Exercise instructions:
Quote the entries in full, character for character, without their images.
········
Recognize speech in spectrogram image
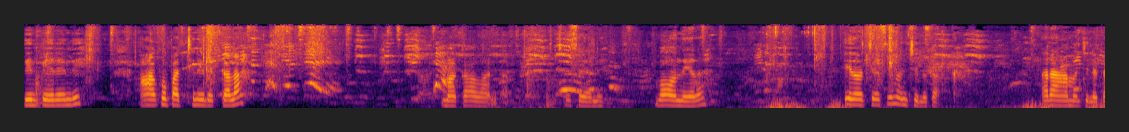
దీని పేరేంది? ఆకు పచ్చని రెక్కల మకావా అంట. చూసేయండి. బాగుంది కదా? ఇది వచ్చేసి మన చిలుక రామ చిలుక.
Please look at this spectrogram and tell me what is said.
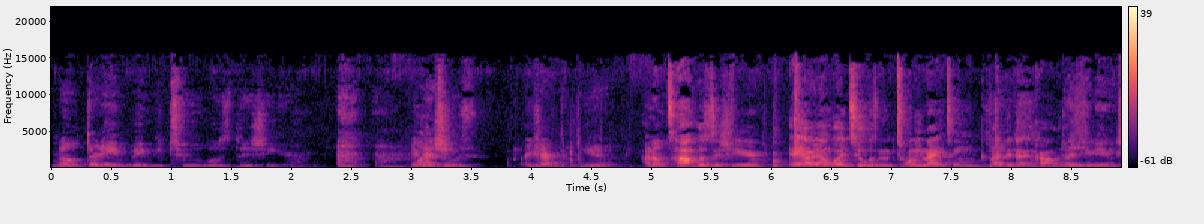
No, 38 Baby 2 was this year. He Last year. Are you sure? Yeah. I know Top was this year. AI Youngboy 2 was in 2019 because I did that in college. This year. It's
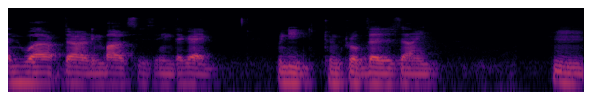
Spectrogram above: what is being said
and where there are imbalances in the game. We need to improve the design. Hmm.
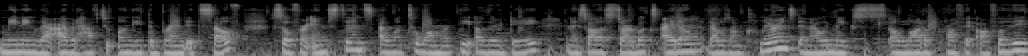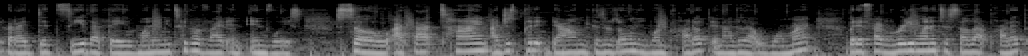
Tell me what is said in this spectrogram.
meaning that I would have to ungate the brand itself. So for instance, I went to Walmart the other day and I saw a Starbucks item that was on clearance and I would make a lot of profit off of it, but I did see that they wanted me to provide an invoice. So at that time, I just put it down because it was only one product and I was at Walmart. But if I really wanted to sell that product,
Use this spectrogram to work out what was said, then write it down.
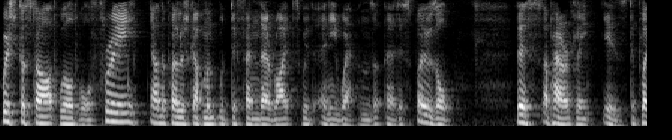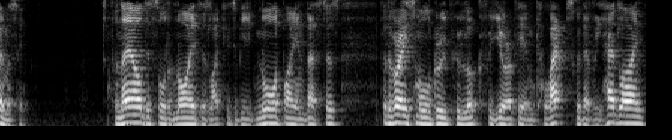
wished to start World War III and the Polish government would defend their rights with any weapons at their disposal. This apparently is diplomacy. For now, this sort of noise is likely to be ignored by investors. For the very small group who look for European collapse with every headline,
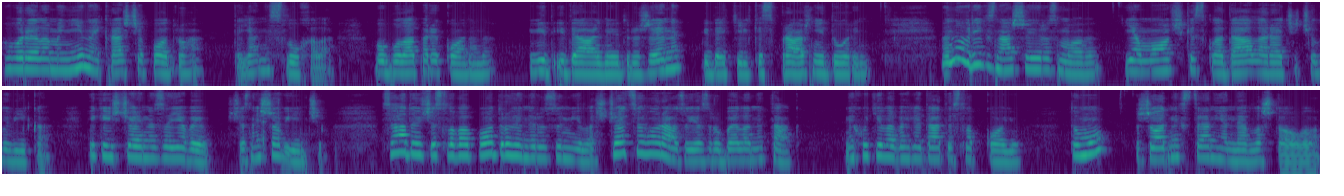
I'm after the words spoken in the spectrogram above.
говорила мені найкраща подруга, та я не слухала, бо була переконана, від ідеальної дружини піде тільки справжній дурень. Минув рік з нашої розмови. Я мовчки складала речі чоловіка, який щойно заявив, що знайшов іншу. Згадуючи слова подруги, не розуміла, що цього разу я зробила не так, не хотіла виглядати слабкою, тому жодних сцен я не влаштовувала.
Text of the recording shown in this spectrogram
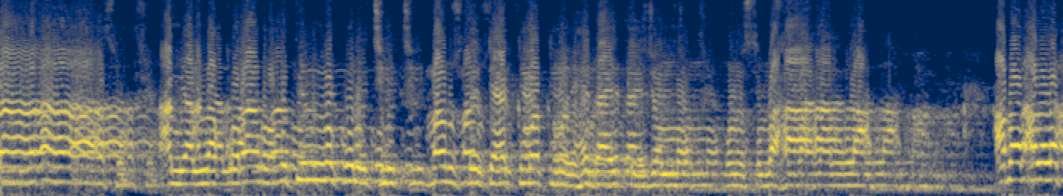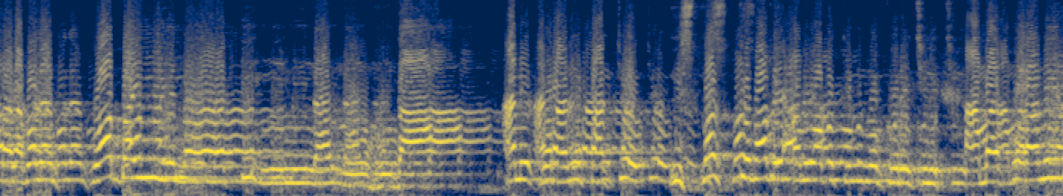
নাস। আমি আল্লাহ কোরআন অবতীর্ণ করেছি, মানুষদেরকে একমাত্র হেদায়েতের জন্য। সুবহানাল্লাহ আবার আল্লাহ বলেন আমি কোরআনে পাককে স্পষ্ট ভাবে আমি অবতীর্ণ করেছি। আমার কোরআনের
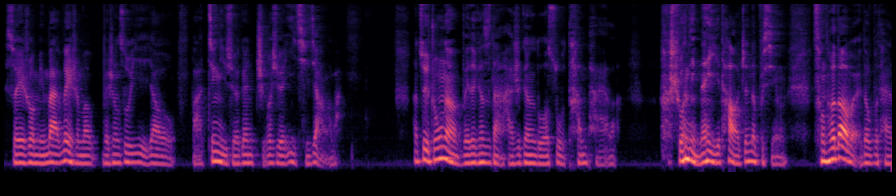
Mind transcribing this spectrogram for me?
所以说明白为什么维生素 E 要把经济学跟哲学一起讲了吧？那最终呢？维特根斯坦还是跟罗素摊牌了，说你那一套真的不行，从头到尾都不太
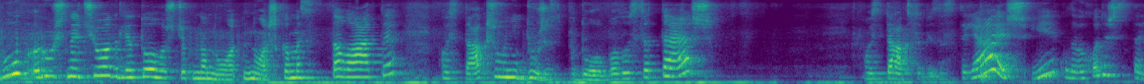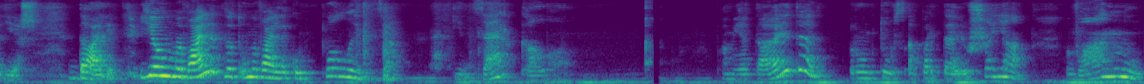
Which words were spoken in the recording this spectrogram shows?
Був рушничок для того, щоб на ножками ставати. Ось так, що мені дуже сподобалося теж. Ось так собі застеляєш і коли виходиш, стаєш. Далі є умивальник, над умивальником полиця і дзеркало. Пам'ятаєте румтур з апартелю Шаян? Ванну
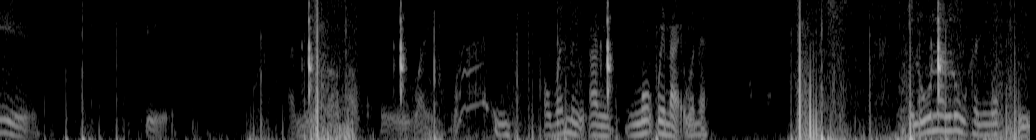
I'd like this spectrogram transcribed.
นี่โอเคอันนี้เราเอาโคไว้ว้ายเอาไว้หนึ่งอันงกไปไหนวะเนี่ยไม่รู้นะลูกใครงกกู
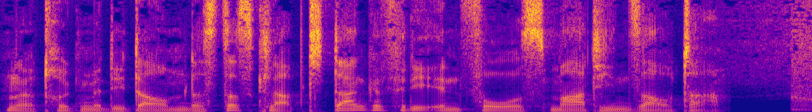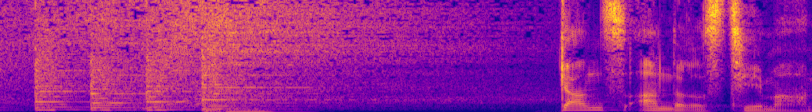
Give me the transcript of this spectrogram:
Na, drücken wir die Daumen, dass das klappt. Danke für die Infos, Martin Sauter. Ganz anderes Thema.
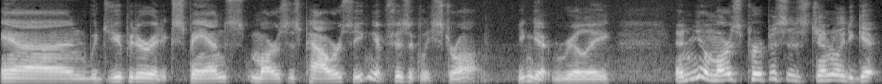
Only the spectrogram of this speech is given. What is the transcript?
And with Jupiter, it expands Mars's power, so you can get physically strong. You can get really. And, you know, Mars' purpose is generally to get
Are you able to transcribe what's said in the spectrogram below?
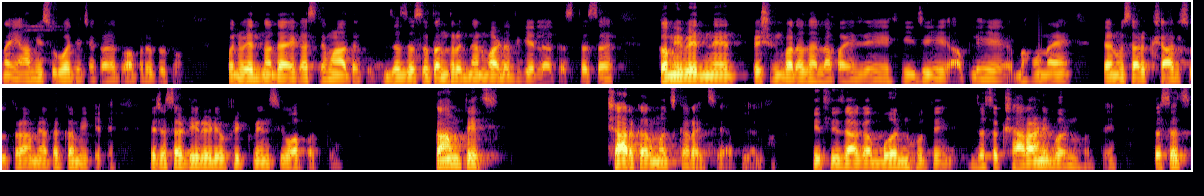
नाही. आम्ही सुरुवातीच्या काळात वापरत होतो. पण वेदनादायक असल्यामुळे आता जसजसं तंत्रज्ञान वाढत गेलं तस तसं कमी वेदनेत पेशंट बरा झाला पाहिजे ही जी आपली भावना आहे त्यानुसार क्षारसूत्र आम्ही आता कमी केले. त्याच्यासाठी रेडिओ फ्रिक्वेन्सी वापरतो. काम तेच. क्षारकर्मच करायचे आपल्याला. तिथली जागा बर्न होते. जसं क्षाराने बर्न होते तसंच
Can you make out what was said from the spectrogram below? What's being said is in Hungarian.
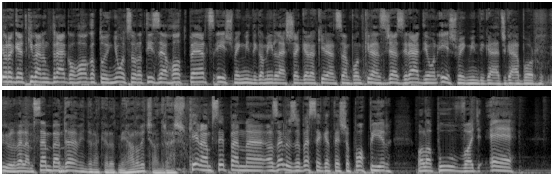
Jó reggelt kívánunk, drága hallgatóink! 8 óra 16 perc, és még mindig a Millás reggel a 90.9 Jazzy Rádion, és még mindig Ács Gábor ül velem szemben. De mindenek előtt Mihálovics András. Kérem szépen, az előző beszélgetés a papír alapú, vagy e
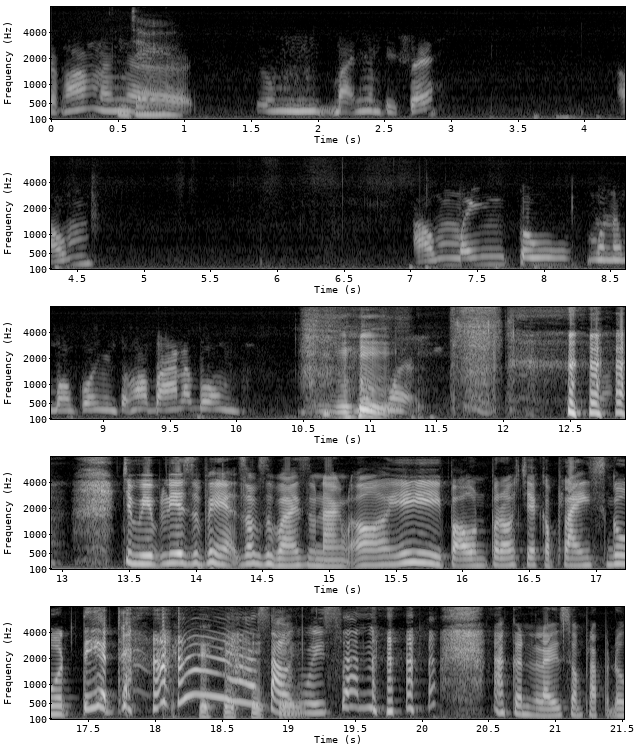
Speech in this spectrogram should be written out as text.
ទាំងអស់នឹងចា៎ជុំបាក់ខ្ញុំពិសេសអ៊ំអ៊ំមិញពូមកនឹងបងប្អូនខ្ញុំទាំងអស់បានណាបងមកជំរាបលាសុភ័ក្រសុខសប្បាយសំណាងល្អអីបងអូនប្រុសចេះកំ pl ែងស្ងួតទៀតសើចមួយសិនអរគុណឥឡូវសូមផ្លាប់បដោ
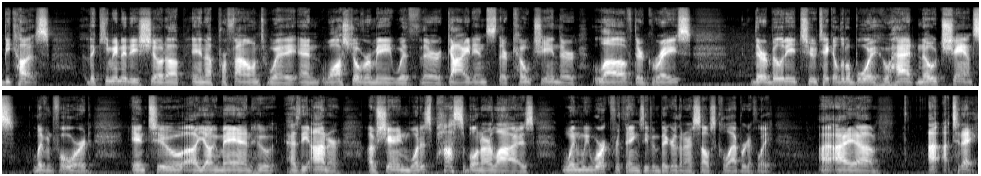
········
Answer section:
Recognize speech in spectrogram image
దీని పేరేంది? ఆకు పచ్చని రెక్కల మకావా అంట. చూసేయండి. బాగుంది కదా? ఇది వచ్చేసి మన చిలుక రామ చిలుక.
Please look at this spectrogram and tell me what is said.
No, 38 Baby 2 was this year. He Last year. Are you sure? Yeah. I know Top was this year. AI Youngboy 2 was in 2019 because I did that in college. This year. It's
Spectrogram above: what is being said
and where there are imbalances in the game. We need to improve the design. Hmm.
Tell me what is said in this spectrogram.
meaning that I would have to ungate the brand itself. So for instance, I went to Walmart the other day and I saw a Starbucks item that was on clearance and I would make a lot of profit off of it, but I did see that they wanted me to provide an invoice. So at that time, I just put it down because it was only one product and I was at Walmart. But if I really wanted to sell that product,
Use this spectrogram to work out what was said, then write it down.
wished to start World War III and the Polish government would defend their rights with any weapons at their disposal. This apparently is diplomacy. For now, this sort of noise is likely to be ignored by investors. For the very small group who look for European collapse with every headline,
I'm after the words spoken in the spectrogram above.
говорила мені найкраща подруга, та я не слухала, бо була переконана, від ідеальної дружини піде тільки справжній дурень. Минув рік з нашої розмови. Я мовчки складала речі чоловіка, який щойно заявив, що знайшов іншу. Згадуючи слова подруги, не розуміла, що цього разу я зробила не так, не хотіла виглядати слабкою, тому жодних сцен я не влаштовувала.
Text of the recording shown in this spectrogram
নাস। আমি আল্লাহ কোরআন অবতীর্ণ করেছি, মানুষদেরকে একমাত্র হেদায়েতের জন্য। সুবহানাল্লাহ আবার আল্লাহ বলেন আমি কোরআনে পাককে স্পষ্ট ভাবে আমি অবতীর্ণ করেছি। আমার কোরআনের
Mind transcribing this spectrogram for me?
所以说明白为什么维生素 E 要把经济学跟哲学一起讲了吧？那最终呢？维特根斯坦还是跟罗素摊牌了，说你那一套真的不行，从头到尾都不太
Which words were spoken in the recording this spectrogram shows?
Був рушничок для того, щоб на ножками ставати. Ось так, що мені дуже сподобалося теж. Ось так собі застеляєш і коли виходиш, стаєш. Далі є умивальник, над умивальником полиця і дзеркало. Пам'ятаєте румтур з апартелю Шаян? Ванну
I'd like this spectrogram transcribed.
นี่โอเคอันนี้เราเอาโคไว้ว้ายเอาไว้หนึ่งอันงกไปไหนวะเนี่ยไม่รู้นะลูกใครงกกู
Give me the transcript of this spectrogram:
Na, drücken wir die Daumen, dass das klappt. Danke für die Infos, Martin Sauter. Ganz anderes Thema.
Only the spectrogram of this speech is given. What is the transcript?
And with Jupiter, it expands Mars's power, so you can get physically strong. You can get really. And, you know, Mars' purpose is generally to get
Are you able to transcribe what's said in the spectrogram below?
नाही. आम्ही सुरुवातीच्या काळात वापरत होतो. पण वेदनादायक असल्यामुळे आता जसजसं तंत्रज्ञान वाढत गेलं तस तसं कमी वेदनेत पेशंट बरा झाला पाहिजे ही जी आपली भावना आहे त्यानुसार क्षारसूत्र आम्ही आता कमी केले. त्याच्यासाठी रेडिओ फ्रिक्वेन्सी वापरतो. काम तेच. क्षारकर्मच करायचे आपल्याला. तिथली जागा बर्न होते. जसं क्षाराने बर्न होते तसंच
Can you make out what was said from the spectrogram below? What's being said is in Hungarian.
Jó reggelt kívánunk, drága hallgatóink! 8 óra 16 perc, és még mindig a Millás reggel a 90.9 Jazzy Rádion, és még mindig Ács Gábor ül velem szemben. De mindenek előtt Mihálovics András. Kérem szépen, az előző beszélgetés a papír alapú, vagy e
Speech in this spectrogram should be written out as text.
ទាំងអស់នឹងចា៎ជុំបាក់ខ្ញុំពិសេសអ៊ំអ៊ំមិញពូមកនឹងបងប្អូនខ្ញុំទាំងអស់បានណាបងមកជំរាបលាសុភ័ក្រសុខសប្បាយសំណាងល្អអីបងអូនប្រុសចេះកំ pl ែងស្ងួតទៀតសើចមួយសិនអរគុណឥឡូវសូមផ្លាប់បដោ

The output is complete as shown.